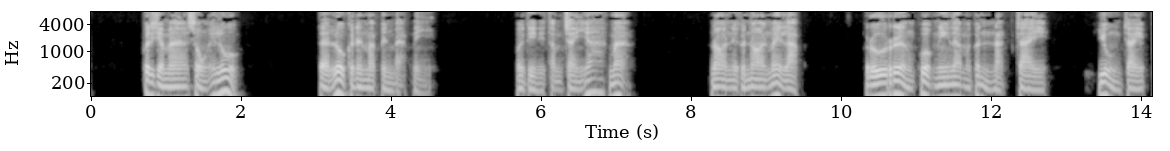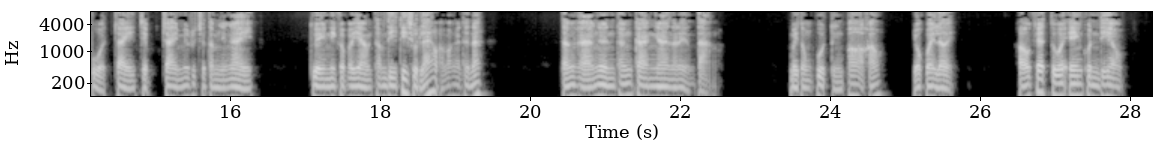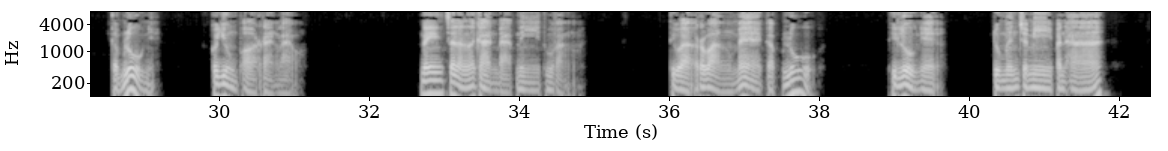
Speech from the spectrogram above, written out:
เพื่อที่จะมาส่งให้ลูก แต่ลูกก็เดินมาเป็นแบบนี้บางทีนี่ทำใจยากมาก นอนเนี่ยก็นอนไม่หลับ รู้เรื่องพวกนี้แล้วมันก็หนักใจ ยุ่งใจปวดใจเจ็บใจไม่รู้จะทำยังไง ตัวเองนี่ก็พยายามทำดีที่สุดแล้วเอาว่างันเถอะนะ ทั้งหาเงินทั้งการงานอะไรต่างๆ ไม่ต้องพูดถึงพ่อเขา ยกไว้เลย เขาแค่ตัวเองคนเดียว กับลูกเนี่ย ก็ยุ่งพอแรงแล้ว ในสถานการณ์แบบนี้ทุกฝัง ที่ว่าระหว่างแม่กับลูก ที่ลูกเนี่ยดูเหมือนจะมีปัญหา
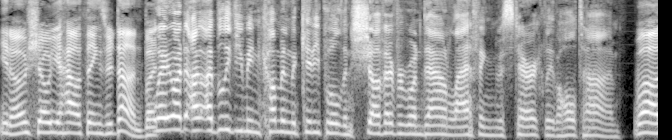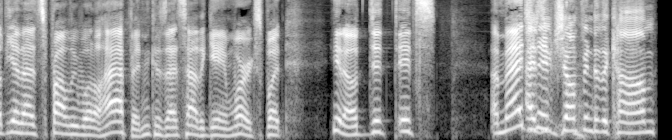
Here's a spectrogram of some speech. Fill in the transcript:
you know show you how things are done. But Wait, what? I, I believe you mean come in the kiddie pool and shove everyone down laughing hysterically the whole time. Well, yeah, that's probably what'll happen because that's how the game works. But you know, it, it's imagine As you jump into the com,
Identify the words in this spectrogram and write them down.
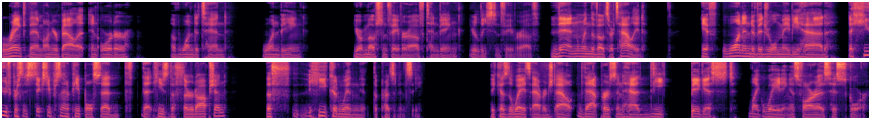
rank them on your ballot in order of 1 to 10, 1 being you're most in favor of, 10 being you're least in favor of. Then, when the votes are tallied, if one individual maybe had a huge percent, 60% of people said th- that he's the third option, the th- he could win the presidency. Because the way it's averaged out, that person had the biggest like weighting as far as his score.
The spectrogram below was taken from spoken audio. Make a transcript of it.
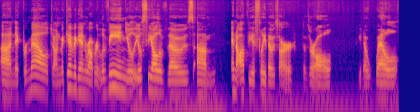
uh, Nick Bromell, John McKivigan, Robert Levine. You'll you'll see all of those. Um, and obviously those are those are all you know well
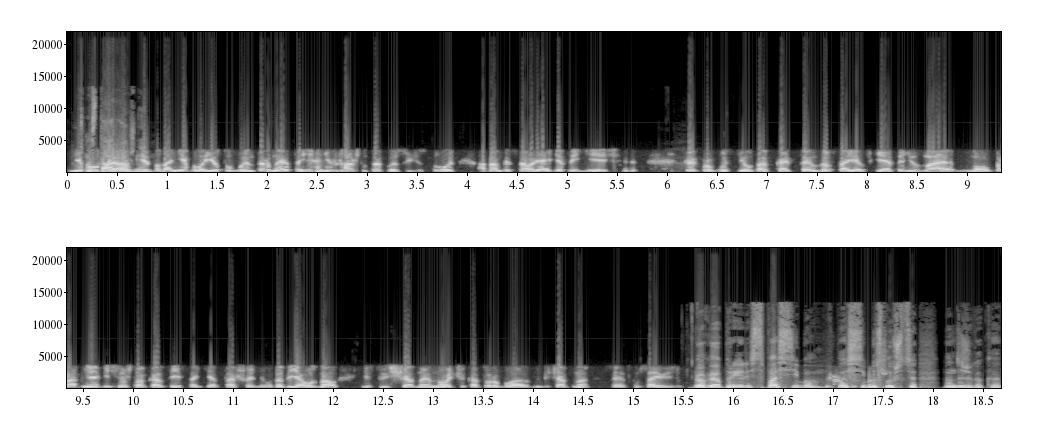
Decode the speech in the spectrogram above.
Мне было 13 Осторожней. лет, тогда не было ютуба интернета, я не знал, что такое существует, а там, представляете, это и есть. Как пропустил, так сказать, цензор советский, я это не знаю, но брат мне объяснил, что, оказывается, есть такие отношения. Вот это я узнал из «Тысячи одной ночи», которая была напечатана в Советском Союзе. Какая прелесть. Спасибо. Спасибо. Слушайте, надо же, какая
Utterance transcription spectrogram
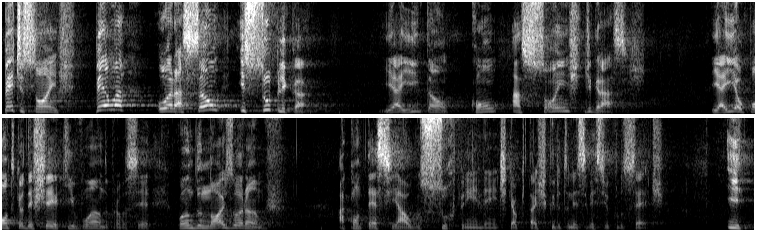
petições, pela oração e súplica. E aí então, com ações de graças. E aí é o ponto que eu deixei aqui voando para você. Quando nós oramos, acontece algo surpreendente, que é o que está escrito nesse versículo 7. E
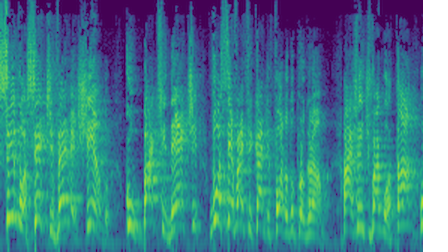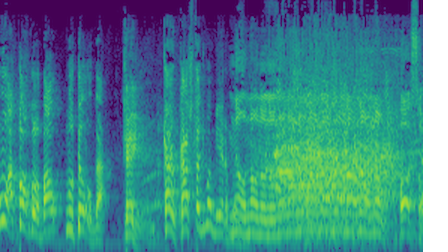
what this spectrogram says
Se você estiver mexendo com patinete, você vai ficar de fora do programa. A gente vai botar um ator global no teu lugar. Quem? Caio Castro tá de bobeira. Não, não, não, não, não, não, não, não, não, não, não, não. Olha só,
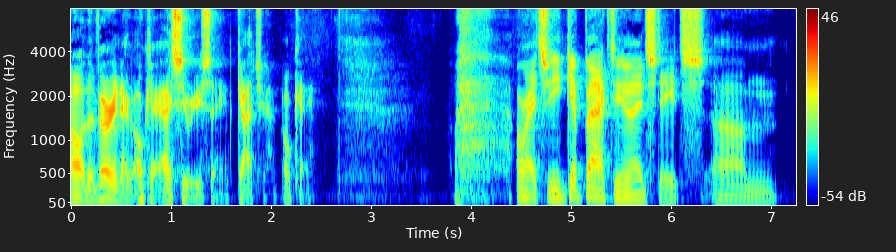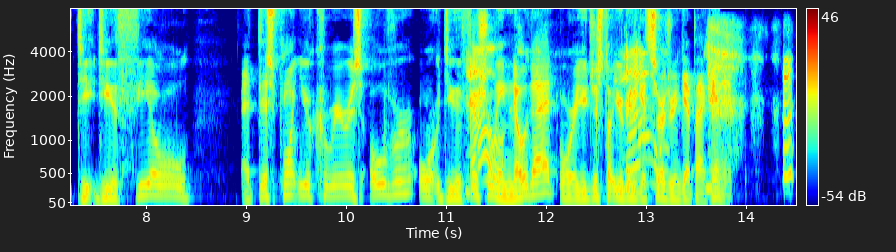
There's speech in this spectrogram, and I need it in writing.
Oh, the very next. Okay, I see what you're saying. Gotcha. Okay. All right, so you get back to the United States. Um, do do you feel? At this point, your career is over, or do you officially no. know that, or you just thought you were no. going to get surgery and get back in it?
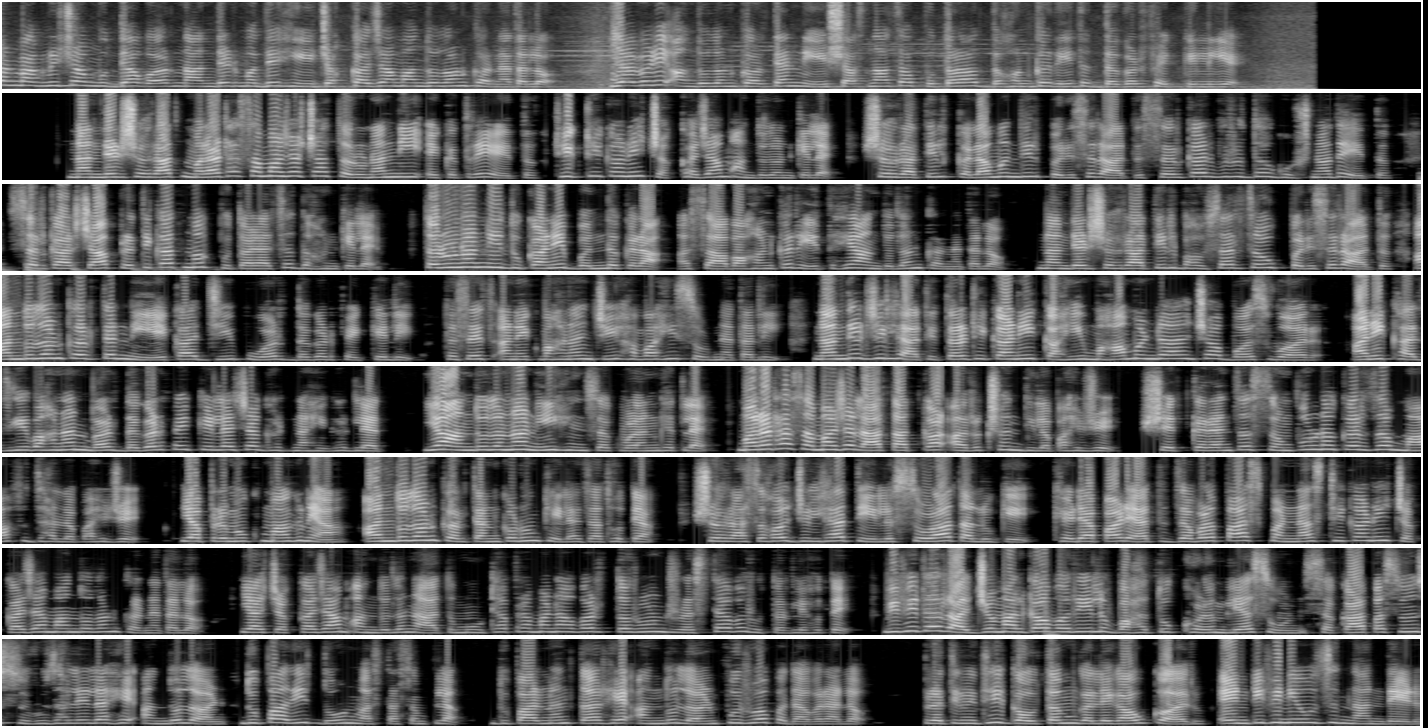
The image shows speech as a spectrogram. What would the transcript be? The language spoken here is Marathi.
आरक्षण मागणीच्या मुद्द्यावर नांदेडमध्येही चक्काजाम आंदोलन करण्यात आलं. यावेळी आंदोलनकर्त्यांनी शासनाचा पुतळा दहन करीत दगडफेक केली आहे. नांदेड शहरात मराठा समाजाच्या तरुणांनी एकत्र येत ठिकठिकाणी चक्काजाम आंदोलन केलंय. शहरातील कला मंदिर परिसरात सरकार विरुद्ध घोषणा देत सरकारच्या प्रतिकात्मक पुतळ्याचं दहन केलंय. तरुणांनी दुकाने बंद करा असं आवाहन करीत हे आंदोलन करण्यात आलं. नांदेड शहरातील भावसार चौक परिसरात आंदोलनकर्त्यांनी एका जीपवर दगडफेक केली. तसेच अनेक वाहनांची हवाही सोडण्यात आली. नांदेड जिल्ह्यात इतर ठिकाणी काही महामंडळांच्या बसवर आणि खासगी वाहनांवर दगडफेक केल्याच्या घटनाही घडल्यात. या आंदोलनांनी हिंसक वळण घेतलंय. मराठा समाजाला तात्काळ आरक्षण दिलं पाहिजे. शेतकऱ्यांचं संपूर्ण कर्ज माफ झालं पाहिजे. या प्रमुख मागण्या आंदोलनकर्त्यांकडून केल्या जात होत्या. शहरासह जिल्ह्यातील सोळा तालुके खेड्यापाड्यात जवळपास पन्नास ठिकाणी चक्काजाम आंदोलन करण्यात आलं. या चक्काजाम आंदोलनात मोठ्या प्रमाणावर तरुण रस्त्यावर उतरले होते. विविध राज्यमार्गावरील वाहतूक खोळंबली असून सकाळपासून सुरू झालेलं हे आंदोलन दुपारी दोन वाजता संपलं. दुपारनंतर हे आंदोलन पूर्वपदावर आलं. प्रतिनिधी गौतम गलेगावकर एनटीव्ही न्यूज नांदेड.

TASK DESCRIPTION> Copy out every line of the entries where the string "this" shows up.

WRITTEN ANSWER>
Identify the words in this spectrogram and write them down.
what this spectrogram says
There's speech in this spectrogram, and I need it in writing.
Oh, the very next. Okay, I see what you're saying. Gotcha. Okay. All right, so you get back to the United States. Um, do do you feel? At this point, your career is over, or do you officially no. know that, or you just thought you were no. going to get surgery and get back in it?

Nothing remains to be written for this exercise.